SJ: My name is Simon and I’m a final year PhD student in the College of Medical and Dental Sciences. I’m in a department called Medicine, Ethics, Society and History. I’m looking at fertility treatment and my project is about they way that sperm and eggs should be allocated in fertility clinics in the UK and how decisions are made about them.
I think, the main piece of advice is to be honest and by that I mean, be honest with your supervisors and with yourself about what you know or what your shortcomings are. So, something that really struck me in my first year especially was that I felt like that I didn’t know this, that or the other and then I should already know that and it’s very easy to, kind of, keep things like that secret from your supervisors and then, just, kind of, try and sit on those things and just be like, okay, I’m going to figure this out by myself because I’m behind with this obviously and I’m expected to know this but, your supervisors aren’t always great at knowing what you do know and what you don’t, so they might, sometimes assume you know this, that and the other. It’s worth just coming clean with them at the start of things, you know, where you are and what you’re confused about, so you can get, kind of, you know, help right from the start, rather than putting things off because it will always come back and get you in the end.

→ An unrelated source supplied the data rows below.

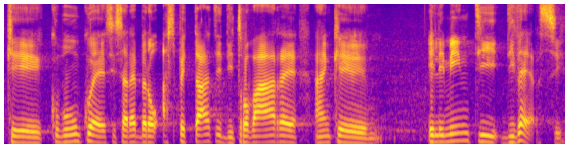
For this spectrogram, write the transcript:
che comunque si sarebbero aspettati di trovare anche elementi diversi.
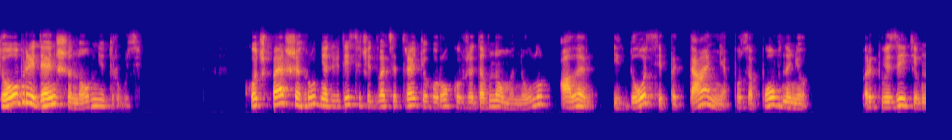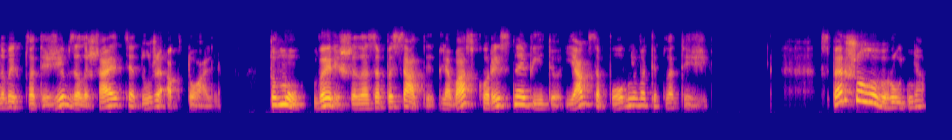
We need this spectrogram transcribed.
Добрий день, шановні друзі! Хоч 1 грудня 2023 року вже давно минуло, але і досі питання по заповненню реквізитів нових платежів залишається дуже актуальним. Тому вирішила записати для вас корисне відео, як заповнювати платежі. З 1 грудня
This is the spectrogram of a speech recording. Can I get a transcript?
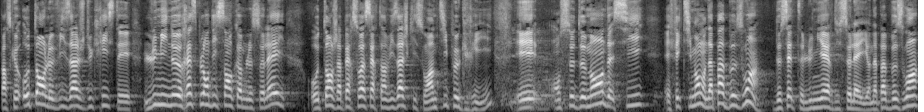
Parce que autant le visage du Christ est lumineux, resplendissant comme le soleil, autant j'aperçois certains visages qui sont un petit peu gris, et on se demande si effectivement, on n'a pas besoin de cette lumière du soleil, on n'a pas besoin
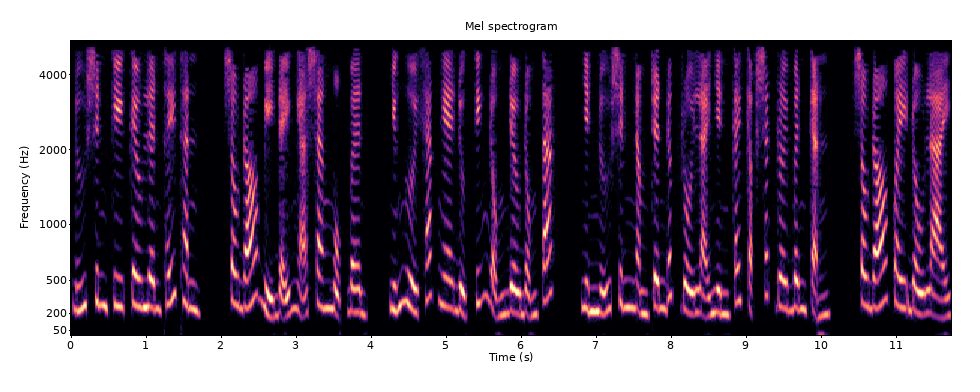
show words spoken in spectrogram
nữ sinh kia kêu lên thấy thanh, sau đó bị đẩy ngã sang một bên, những người khác nghe được tiếng động đều động tác, nhìn nữ sinh nằm trên đất rồi lại nhìn cái cặp sách rơi bên cạnh, sau đó quay đầu lại,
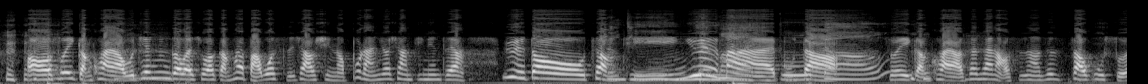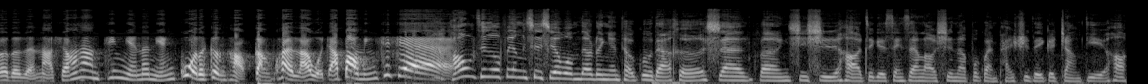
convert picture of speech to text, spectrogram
哦，所以赶快啊，我今天跟各位说，赶快把握时效性哦，不然就像今天这样。越到涨停越买不到，所以赶快啊！珊珊老师呢，是照顾所有的人呐，想要让今年的年过得更好，赶快来我家报名，谢谢。好，这个非常谢谢我们的龙年投顾的何山分析师哈，这个珊珊老师呢，不管盘市的一个涨跌哈，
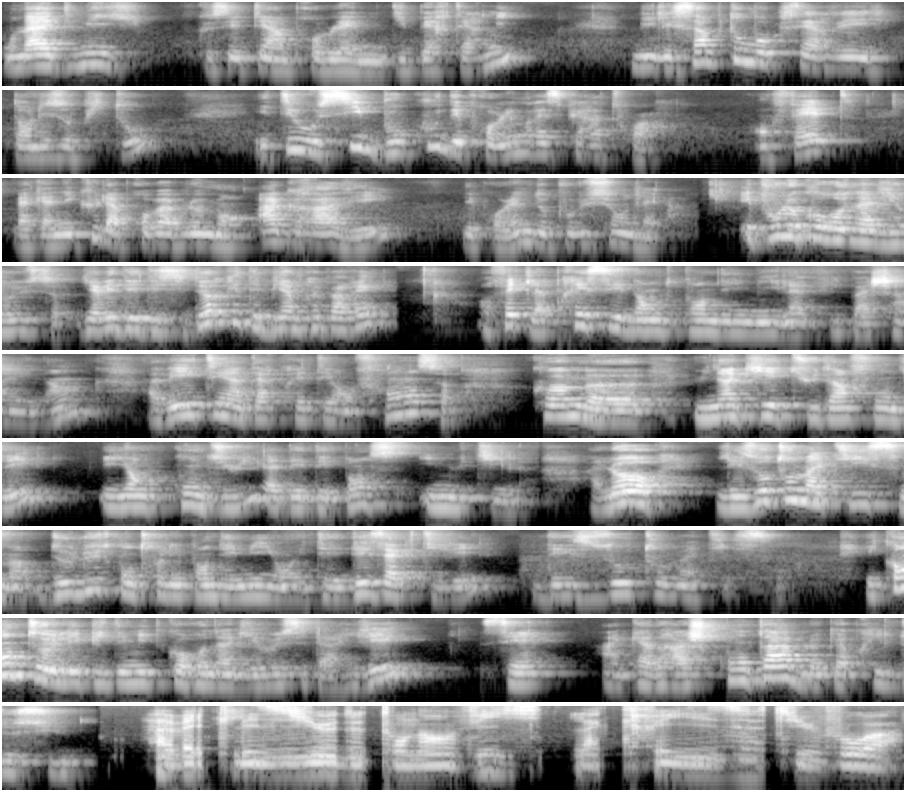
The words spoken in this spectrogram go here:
On a admis que c'était un problème d'hyperthermie, mais les symptômes observés dans les hôpitaux étaient aussi beaucoup des problèmes respiratoires. En fait, la canicule a probablement aggravé des problèmes de pollution de l'air. Et pour le coronavirus, il y avait des décideurs qui étaient bien préparés? En fait, la précédente pandémie, la grippe H1N1, avait été interprétée en France comme euh, une inquiétude infondée ayant conduit à des dépenses inutiles. Alors, les automatismes de lutte contre les pandémies ont été désactivés, des automatismes. Et quand euh, l'épidémie de coronavirus est arrivée, c'est un cadrage comptable qui a pris le dessus. Avec les yeux de ton envie, la crise, tu vois.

So, I’m really lucky with my supervisory team, I have three supervisors and, two of them work in the same building as me, so I see them all the time, whether I want too or not, but, I’m in communication with quite regularly by, I mean, I have all of their mobile numbers on my phone, I know some people might not be a fan of that and I just think, you should not be afraid to ask for, for communication and ask for meetings, because, there’s a certain amount of contact time that you’re entitled too as a student and so, you shouldn’t be shy. If you think something’s going wrong and you need an emergency meeting and it’s worth, it’s worth letting them know.

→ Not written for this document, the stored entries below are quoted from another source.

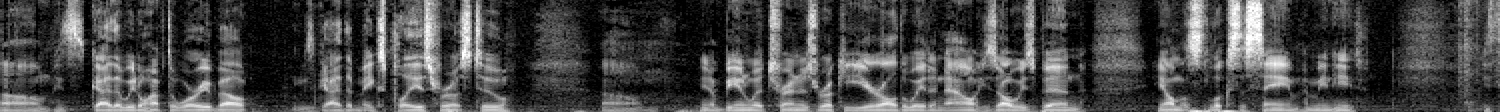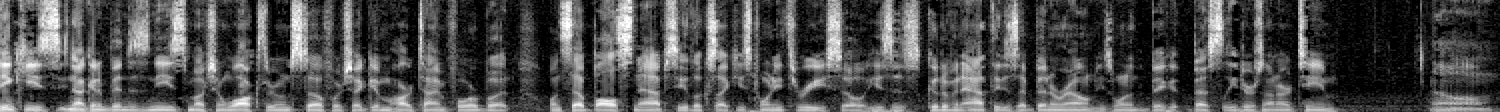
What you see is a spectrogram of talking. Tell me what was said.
Um, he's a guy that we don't have to worry about. He's a guy that makes plays for us too. Um, you know, being with Trent his rookie year all the way to now, he's always been. He almost looks the same. I mean, he. You think he's he's not going to bend his knees much and walk through and stuff, which I give him a hard time for. But once that ball snaps, he looks like he's 23. So he's as good of an athlete as I've been around. He's one of the big best leaders on our team. Um,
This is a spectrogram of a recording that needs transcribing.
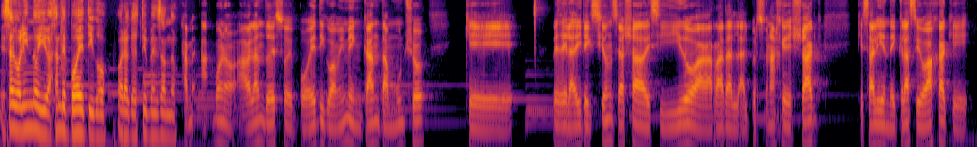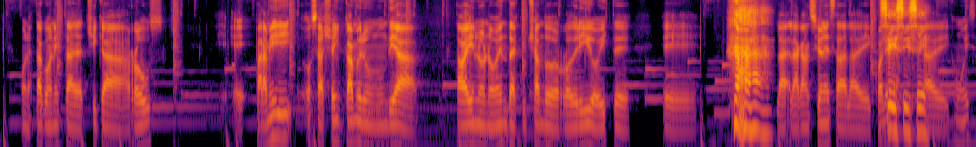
Es algo lindo y bastante poético, ahora que estoy pensando. A- a- Bueno, hablando de eso de poético, a mí me encanta mucho que desde la dirección se haya decidido agarrar al, al personaje de Jack, que es alguien de clase baja, que bueno, está con esta chica Rose. Eh, para mí, o sea, James Cameron un día estaba ahí en los 90 escuchando Rodrigo, ¿viste? Eh, la, la canción esa, la de. ¿Cuál Sí, era? sí, sí. La de, ¿Cómo dice?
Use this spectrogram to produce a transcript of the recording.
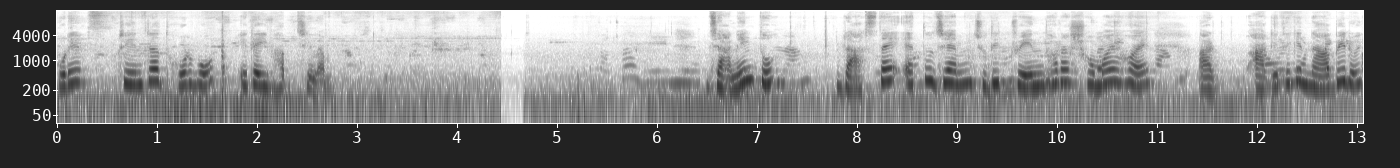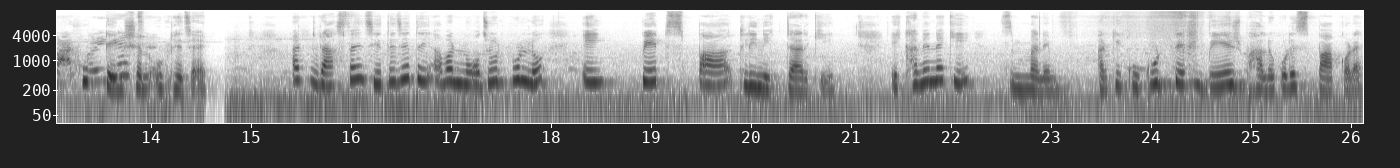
করে ট্রেনটা ধরবো এটাই ভাবছিলাম। জানেন তো, রাস্তায় এত জ্যাম যদি ট্রেন ধরার সময় হয়, আর আগে থেকে না বেরোই খুব টেনশন উঠে যায়। আর রাস্তায় যেতে যেতেই আবার নজর পড়ল এই পেট স্পা ক্লিনিকটা আর কি। এখানে নাকি মানে আর কি কুকুরদের বেশ ভালো করে স্পা করায়।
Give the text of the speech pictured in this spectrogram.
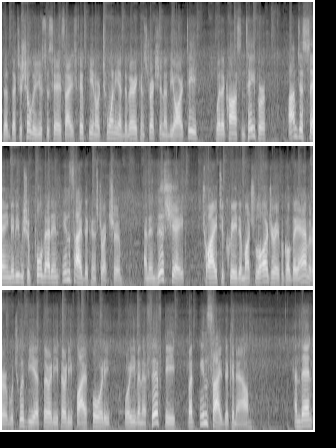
that Dr. Schilder used to say size 15 or 20 at the very constriction of the RT with a constant taper, I'm just saying maybe we should pull that in inside the constriction and in this shape, try to create a much larger apical diameter, which would be a 30, 35, 40, or even a 50, but inside the canal. And then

Well, so, one thing I suppose I wish that I’d known is that, something that I remind myself almost everyday now, is that everything takes longer than you think it will. So, if your budgeting time for something, you always need to leave, what my supervisor calls ‘slippage time’, which is, so, you know, you have in mind, okay, I’ve got a week to do this, so, that you know, on paper and in your calendar it looks absolutely fine but then, when it actually comes down to it, such and such comes up, someone sends you an email, you get side tracked and all of a sudden that time’s slipped away, so you always have too remember that, if you think something’s going to take a certain amount of time, it’s going to take longer.

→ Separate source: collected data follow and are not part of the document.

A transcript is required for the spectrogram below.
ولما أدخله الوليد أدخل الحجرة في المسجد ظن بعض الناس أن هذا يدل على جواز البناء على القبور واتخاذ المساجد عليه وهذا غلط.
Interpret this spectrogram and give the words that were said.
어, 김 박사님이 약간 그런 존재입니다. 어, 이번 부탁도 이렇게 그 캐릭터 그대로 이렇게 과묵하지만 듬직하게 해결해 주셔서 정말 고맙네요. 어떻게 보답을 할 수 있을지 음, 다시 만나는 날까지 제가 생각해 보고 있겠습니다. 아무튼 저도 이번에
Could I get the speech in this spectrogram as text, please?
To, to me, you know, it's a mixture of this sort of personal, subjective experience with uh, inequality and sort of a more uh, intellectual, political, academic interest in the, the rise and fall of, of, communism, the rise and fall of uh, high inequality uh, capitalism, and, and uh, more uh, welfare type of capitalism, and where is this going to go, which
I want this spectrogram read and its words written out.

Well, you know, in terms of social advice, people listening to this might laugh, but, it was said to me when I first arrived and it’s a very specific thing, which is these coffee mornings that are arranged for new postgraduate researchers. My colleague who is a year ahead of me, who started a year before me, he said, go to this coffee morning and just, you know, don’t be shy, get everyone’s number at the end, it may seem really forward, but if you don’t do that then you won't see most people again and I did that and basically, my whole friendship group here is based on that coffee morning and so, we kind of laugh about it now but these, and I’m sure there are other events as well, are really useful for people, so I would recommend that people just go to as many of those things as they can, when they’re first starting.